* WHAT YOU NEED TO DO *
From first line to last, retype the data exactly.

* DATA TO USE *
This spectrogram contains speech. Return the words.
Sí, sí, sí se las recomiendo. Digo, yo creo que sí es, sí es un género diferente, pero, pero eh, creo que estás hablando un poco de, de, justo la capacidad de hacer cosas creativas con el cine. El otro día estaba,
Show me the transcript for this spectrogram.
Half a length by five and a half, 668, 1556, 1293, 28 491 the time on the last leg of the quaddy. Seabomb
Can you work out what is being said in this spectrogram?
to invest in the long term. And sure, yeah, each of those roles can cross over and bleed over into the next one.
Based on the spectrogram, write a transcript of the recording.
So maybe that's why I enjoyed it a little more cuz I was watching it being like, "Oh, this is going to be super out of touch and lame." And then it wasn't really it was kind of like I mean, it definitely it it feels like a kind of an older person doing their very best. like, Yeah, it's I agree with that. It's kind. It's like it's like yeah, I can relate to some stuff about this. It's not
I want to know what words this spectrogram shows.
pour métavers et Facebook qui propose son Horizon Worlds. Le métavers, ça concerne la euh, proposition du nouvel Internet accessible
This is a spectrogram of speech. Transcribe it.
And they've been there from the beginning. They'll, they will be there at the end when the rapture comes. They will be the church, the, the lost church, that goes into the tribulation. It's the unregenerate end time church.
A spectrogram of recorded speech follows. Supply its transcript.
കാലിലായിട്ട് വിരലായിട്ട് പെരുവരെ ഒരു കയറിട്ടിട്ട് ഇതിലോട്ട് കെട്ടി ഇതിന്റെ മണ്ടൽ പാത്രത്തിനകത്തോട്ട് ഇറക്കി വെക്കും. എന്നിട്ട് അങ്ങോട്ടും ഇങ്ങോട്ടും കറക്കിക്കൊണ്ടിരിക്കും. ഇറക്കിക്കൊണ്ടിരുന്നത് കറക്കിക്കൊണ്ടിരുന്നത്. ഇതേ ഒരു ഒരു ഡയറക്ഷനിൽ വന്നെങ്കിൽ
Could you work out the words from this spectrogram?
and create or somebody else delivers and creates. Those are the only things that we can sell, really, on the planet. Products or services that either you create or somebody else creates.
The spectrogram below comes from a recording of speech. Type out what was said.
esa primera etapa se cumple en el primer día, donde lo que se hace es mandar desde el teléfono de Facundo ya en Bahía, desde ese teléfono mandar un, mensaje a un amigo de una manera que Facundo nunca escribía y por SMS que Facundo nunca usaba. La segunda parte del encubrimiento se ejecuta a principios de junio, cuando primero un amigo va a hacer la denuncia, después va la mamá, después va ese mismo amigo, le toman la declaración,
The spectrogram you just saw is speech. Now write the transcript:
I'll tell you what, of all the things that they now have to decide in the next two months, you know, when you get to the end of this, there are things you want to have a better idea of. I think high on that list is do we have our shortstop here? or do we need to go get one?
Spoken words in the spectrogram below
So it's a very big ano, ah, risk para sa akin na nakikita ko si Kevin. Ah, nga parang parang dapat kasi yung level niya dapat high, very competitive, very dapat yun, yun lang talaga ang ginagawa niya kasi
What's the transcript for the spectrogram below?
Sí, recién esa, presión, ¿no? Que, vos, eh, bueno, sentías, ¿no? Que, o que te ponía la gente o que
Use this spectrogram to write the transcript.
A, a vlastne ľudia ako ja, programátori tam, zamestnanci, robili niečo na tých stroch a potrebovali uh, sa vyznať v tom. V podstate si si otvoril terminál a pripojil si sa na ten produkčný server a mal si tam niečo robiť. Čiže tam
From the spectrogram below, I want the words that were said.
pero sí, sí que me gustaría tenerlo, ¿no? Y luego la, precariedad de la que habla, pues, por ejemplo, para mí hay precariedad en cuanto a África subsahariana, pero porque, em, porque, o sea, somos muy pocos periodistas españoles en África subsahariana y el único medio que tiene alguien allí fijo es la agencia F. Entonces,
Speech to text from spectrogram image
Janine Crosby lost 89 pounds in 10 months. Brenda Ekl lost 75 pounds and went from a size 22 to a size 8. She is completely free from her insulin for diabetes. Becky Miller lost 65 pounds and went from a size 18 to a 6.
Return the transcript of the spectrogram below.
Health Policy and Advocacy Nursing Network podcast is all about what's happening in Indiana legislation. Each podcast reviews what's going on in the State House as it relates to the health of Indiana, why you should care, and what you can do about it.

* ANSWER SPACE *
This spectrogram contains speech. Return the words.
Sí, sí, sí se las recomiendo. Digo, yo creo que sí es, sí es un género diferente, pero, pero eh, creo que estás hablando un poco de, de, justo la capacidad de hacer cosas creativas con el cine. El otro día estaba,
Show me the transcript for this spectrogram.
Half a length by five and a half, 668, 1556, 1293, 28 491 the time on the last leg of the quaddy. Seabomb
Can you work out what is being said in this spectrogram?
to invest in the long term. And sure, yeah, each of those roles can cross over and bleed over into the next one.
Based on the spectrogram, write a transcript of the recording.
So maybe that's why I enjoyed it a little more cuz I was watching it being like, "Oh, this is going to be super out of touch and lame." And then it wasn't really it was kind of like I mean, it definitely it it feels like a kind of an older person doing their very best. like, Yeah, it's I agree with that. It's kind. It's like it's like yeah, I can relate to some stuff about this. It's not
I want to know what words this spectrogram shows.
pour métavers et Facebook qui propose son Horizon Worlds. Le métavers, ça concerne la euh, proposition du nouvel Internet accessible
This is a spectrogram of speech. Transcribe it.
And they've been there from the beginning. They'll, they will be there at the end when the rapture comes. They will be the church, the, the lost church, that goes into the tribulation. It's the unregenerate end time church.
A spectrogram of recorded speech follows. Supply its transcript.
കാലിലായിട്ട് വിരലായിട്ട് പെരുവരെ ഒരു കയറിട്ടിട്ട് ഇതിലോട്ട് കെട്ടി ഇതിന്റെ മണ്ടൽ പാത്രത്തിനകത്തോട്ട് ഇറക്കി വെക്കും. എന്നിട്ട് അങ്ങോട്ടും ഇങ്ങോട്ടും കറക്കിക്കൊണ്ടിരിക്കും. ഇറക്കിക്കൊണ്ടിരുന്നത് കറക്കിക്കൊണ്ടിരുന്നത്. ഇതേ ഒരു ഒരു ഡയറക്ഷനിൽ വന്നെങ്കിൽ
Could you work out the words from this spectrogram?
and create or somebody else delivers and creates. Those are the only things that we can sell, really, on the planet. Products or services that either you create or somebody else creates.
The spectrogram below comes from a recording of speech. Type out what was said.
esa primera etapa se cumple en el primer día, donde lo que se hace es mandar desde el teléfono de Facundo ya en Bahía, desde ese teléfono mandar un, mensaje a un amigo de una manera que Facundo nunca escribía y por SMS que Facundo nunca usaba. La segunda parte del encubrimiento se ejecuta a principios de junio, cuando primero un amigo va a hacer la denuncia, después va la mamá, después va ese mismo amigo, le toman la declaración,
The spectrogram you just saw is speech. Now write the transcript:
I'll tell you what, of all the things that they now have to decide in the next two months, you know, when you get to the end of this, there are things you want to have a better idea of. I think high on that list is do we have our shortstop here? or do we need to go get one?
Spoken words in the spectrogram below
So it's a very big ano, ah, risk para sa akin na nakikita ko si Kevin. Ah, nga parang parang dapat kasi yung level niya dapat high, very competitive, very dapat yun, yun lang talaga ang ginagawa niya kasi
What's the transcript for the spectrogram below?
Sí, recién esa, presión, ¿no? Que, vos, eh, bueno, sentías, ¿no? Que, o que te ponía la gente o que
Use this spectrogram to write the transcript.
A, a vlastne ľudia ako ja, programátori tam, zamestnanci, robili niečo na tých stroch a potrebovali uh, sa vyznať v tom. V podstate si si otvoril terminál a pripojil si sa na ten produkčný server a mal si tam niečo robiť. Čiže tam
From the spectrogram below, I want the words that were said.
pero sí, sí que me gustaría tenerlo, ¿no? Y luego la, precariedad de la que habla, pues, por ejemplo, para mí hay precariedad en cuanto a África subsahariana, pero porque, em, porque, o sea, somos muy pocos periodistas españoles en África subsahariana y el único medio que tiene alguien allí fijo es la agencia F. Entonces,
Speech to text from spectrogram image
Janine Crosby lost 89 pounds in 10 months. Brenda Ekl lost 75 pounds and went from a size 22 to a size 8. She is completely free from her insulin for diabetes. Becky Miller lost 65 pounds and went from a size 18 to a 6.
Return the transcript of the spectrogram below.
Health Policy and Advocacy Nursing Network podcast is all about what's happening in Indiana legislation. Each podcast reviews what's going on in the State House as it relates to the health of Indiana, why you should care, and what you can do about it.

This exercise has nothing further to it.